Richard B. Russell Federal Building Georgia

The Richard B. Russell Federal Building is located in Atlanta, Ga.

(The Center Square) — An Atlanta businessman has been arraigned on federal charges that he provided fraudulent information on a Paycheck Protection Program loan application.

On Jan. 3, a federal grand jury indicted Travis Lee Harris, 41, of Atlanta, Georgia, on a wire fraud charge.

Federal prosecutors say Harris signed a PPP loan application with fraudulent information about the number of employees, payroll and revenue for his business, Atlanta Luxury Cars & Trucks LLC. Based on the application, a lender deposited $968,405 into a company bank account, and prosecutors say Harris transferred the money to his personal bank accounts.

"Congress established the Paycheck Protection Program to help small businesses, not to be easy money for anyone willing to lie on a loan application," U.S. Attorney Ryan K. Buchanan said in a statement. "We will continue to investigate and prosecute anyone who defrauded taxpayers out of the funds meant to sustain the economy during the COVID-19 crisis."

Separately, last week, the feds announced 11 men — eight from metro Atlanta and three from South Carolina — have been sentenced in federal court for their roles in obtaining roughly $3 million in PPP loans on behalf of ten businesses in Georgia and South Carolina.

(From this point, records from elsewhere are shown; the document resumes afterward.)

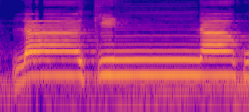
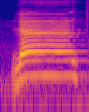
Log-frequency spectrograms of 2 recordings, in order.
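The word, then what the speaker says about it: لَّٰكِنَّا: Kena baca dengan 2 harakat.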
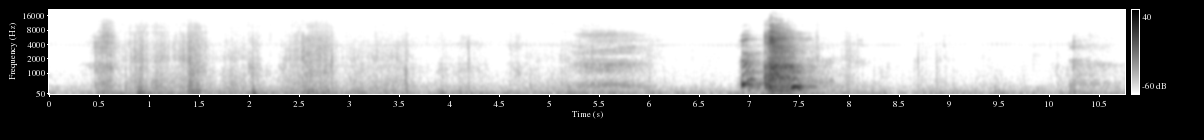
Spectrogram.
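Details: Sniffing and nose rubbing, then one loud, explosive sneeze during a sneeze attack from excessive hay fever; hay fever sneezing.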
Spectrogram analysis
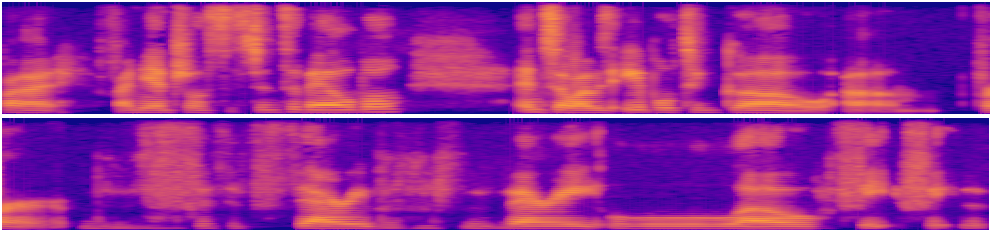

According to a release, federal authorities have recovered nearly $1.2 million of the money.

According to prosecutors, Rodericque Jarmaine Thompson, 45, of Atlanta, recruited nine others to apply for fraudulent PPP loans on behalf of their businesses.

Another man, identified by prosecutors as Antonio D. Hosey, 50, of Atlanta, acted as a go-between with the business owners and Thompson. The feds say Hosey recruited check cashers to cash fake payroll checks from the business owners and gave the cash to Hosey, who passed it on to Thompson.

Thompson, convicted of conspiracy to commit bank fraud, was sentenced to five years and ten months in prison, followed by five years of supervised release. He must pay more than $2.7 million in restitution.

Hosey, convicted of conspiracy to defraud the United States, was sentenced to one year and a day in prison, followed by three years of supervised release. He must pay $463,779.79 in restitution.